I have read Kevin DeYoung on a variety of topics and have always found him helpful. This paperback book (of about 150 pages) is one of the best things I have read recently on the family and which closely aligns with the article in this paper. He writes, “So what is this book about? In simplest terms, this book is about divinely designed complementarity of men and women as it applies to life in general and especially to ministry in the church.” Of creation DeYoung writes, “The man’s primary vocation is ‘naming, taming, dividing, and ruling.’ The woman’s primary vocation involves ‘filling, glorifying, generating, establishing communion, and bringing forth new life.’” Of the effects of the fall he writes, “The marriage relationship, which was supposed to be marked by mutually beneficial headship and helping, becomes a fight over sinful rebellion and ruling. God designed sexual difference for one another; sin takes sexual difference and makes it opposed to one another.”

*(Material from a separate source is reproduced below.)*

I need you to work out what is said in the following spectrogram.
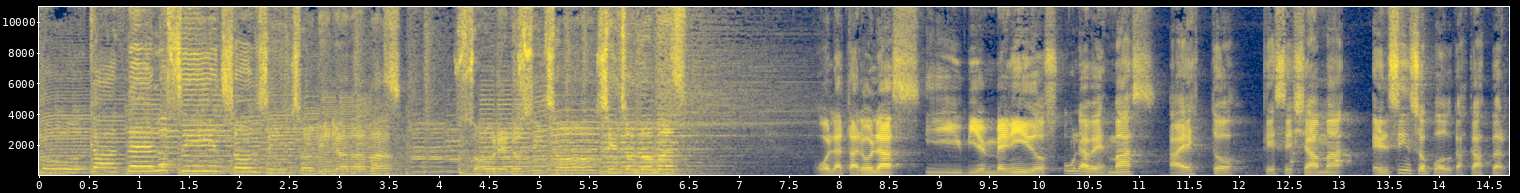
Podcast de los Simpsons, Simpsons y nada más. Sobre los Simpsons, Simpsons no más. Hola tarolas y bienvenidos una vez más a esto que se llama el Cinso Podcast, Casper.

DeYoung wrote this book in 2021 so it is up to date on marriage and church issues. In this volume he will also cover the headship issues in 1 Corinthians chapter 11, the marriage of Christ and the church in Ephesians chapter 5, and the preaching/teaching order in 1 Timothy chapter 3. For solid biblical information on these issues as well as gender and complementarity, this book will be a great read.
The multi-generational household (where more than one generation of families live together) has been fluctuating back and forth for a century. The Pew Research Center points out that in 1900, 57% of adults 65 and older in the US lived in multi-generational households, whereas by 1990 only 17% did. That dramatic drop was due to the mobility of seniors created by retirements, Social Security and Medicare, and post-war prosperity. This created what is called “the social contract,” the so-called agreement between generations, “you leave me alone, and I’ll leave you alone.”

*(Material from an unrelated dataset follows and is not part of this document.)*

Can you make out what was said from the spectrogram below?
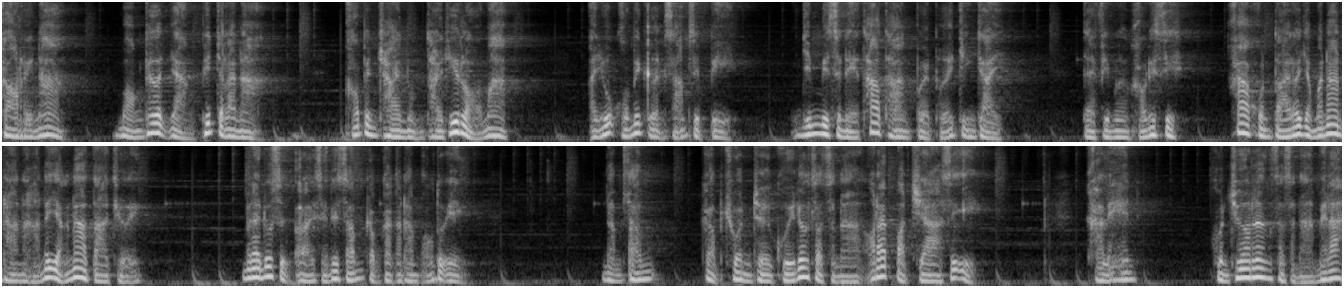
คาเรนา มองเทิดอย่างพิจารณา เขาเป็นชายหนุ่มไทยที่หล่อมาก อายุคงไม่เกิน 30 ปี ยิ้มมีเสน่ห์ท่าทางเปิดเผยจริงใจ แต่ฝีมือเขานี่สิฆ่าคนตายแล้วยังมาน่านทานอาหารได้อย่างหน้าตาเฉย ไม่ได้รู้สึกอะไรเสียด้วยซ้ำกับการกระทำของตัวเองนำซ้ำกับชวนเธอคุยเรื่องศาสนาและปรัชญาซะอีก คาเลน คุณเชื่อเรื่องศาสนาไหมล่ะ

Pew Research is reporting that recently, beginning in about 2008, the multi-generational household is making a comeback with over 6.6 million seniors living with children and grandchildren. This is due to the down-turn in the economy but also to the fact that Boomers have a whole generation of children who are now able to provide for them in their senior years. A real question becomes, who is the “head” of the multi-generational household? 58% of the time it is the grandfather, in 42% of the time it is the son (depending on who moved in with whom!). Pew Research Center, “The Return of the Multi-Generational Family Household,” accessed 8/29/22.

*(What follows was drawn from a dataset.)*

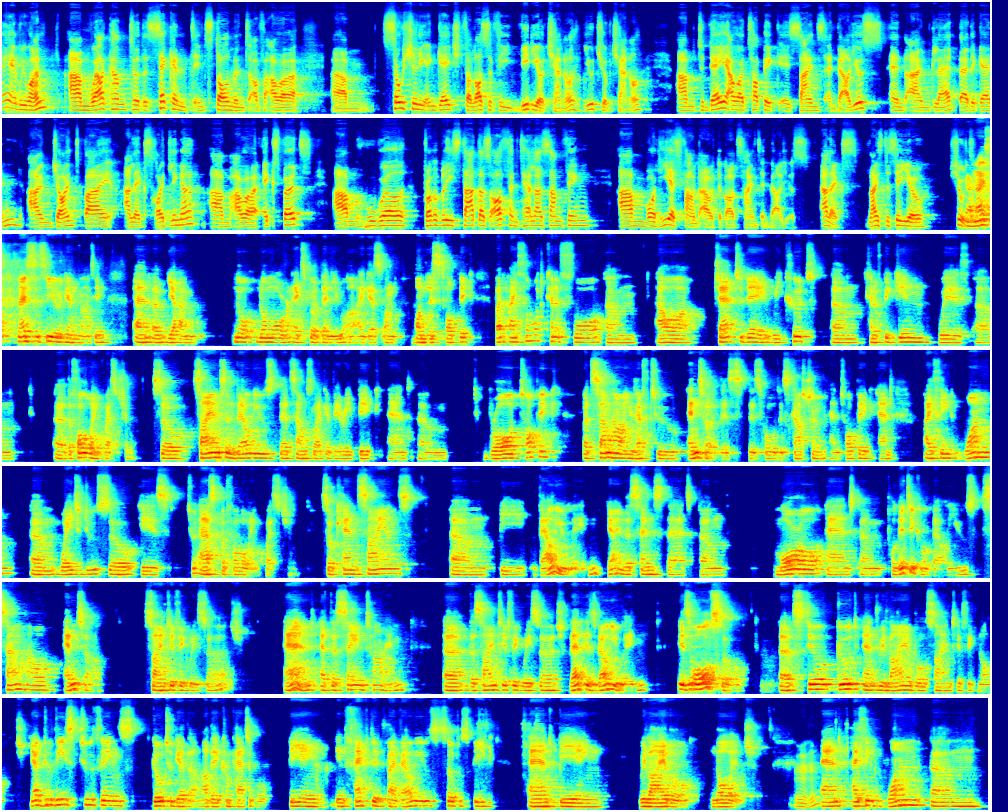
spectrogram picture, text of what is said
Okay, everyone, um, welcome to the second installment of our um, socially engaged philosophy video channel, YouTube channel. Um, today, our topic is science and values, and I'm glad that again I'm joined by Alex Reutlinger, um, our expert, um, who will probably start us off and tell us something um, what he has found out about science and values. Alex, nice to see you. Shoot. Yeah, nice, nice to see you again, Martin. And um, yeah, I'm no no more of an expert than you are, I guess, on on this topic. But I thought, kind of, for um, our chat today, we could um, kind of begin with um, uh, the following question. So, science and values. That sounds like a very big and um, broad topic but somehow you have to enter this this whole discussion and topic and I think one um, way to do so is to ask the following question. So, can science um, be value laden? Yeah, in the sense that um, moral and um, political values somehow enter scientific research, and at the same time, uh, the scientific research that is value laden is also uh, still good and reliable scientific knowledge. Yeah, do these two things go together? Are they compatible? Being infected by values, so to speak, and being reliable knowledge. Mm-hmm. And I think one um,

A Short Word Study
Most people are afraid of dying. They kid themselves about what’s on the other side of death. The believer has assurance that death is just the door to a far better existence, that to be “absent from the body” is to be “present with the Lord” (2 Cor 5:8). The Psalmist said, “You will guide me with your counsel, and afterward receive me to glory. Whom have I in heaven but you?” (Psa 73:24; see also 49:15). The word “receive” (laqach) is used of Enoch in Gen 5:24, “And Enoch walked with God; and he was not, for God took (received) him.” It is also used in 2 Kings 2:10 of Elijah, “If you see me when I am taken (received) from you, it shall be so for you.” Paul knew that to die and be separated from our body is to be immediately taken into God’s presence. One day, however, the trumpet will sound for the whole church and living believers will be “caught up” (received)together to meet the Lord in the air (1 Thes 4:17), body and soul together! In either case, as the Psalmist expressed, “Whom have I in heaven but You?”
On the Light-Hearted Side
Jacob was 92 and Rebecca was 89 and they were engaged. As they were walking they passed a drug store and went in. “Do you have heart medication?” they asked. “Yes, of course” was the answer. How about for rheumatism?” “Yes, of course.” “Arthritis, jaundice?” “That too.” “What about wheelchairs and walkers?” “All speeds and sizes” was the answer. “Great,” Jacob said, “We’d like to use this store as our bridal registry.”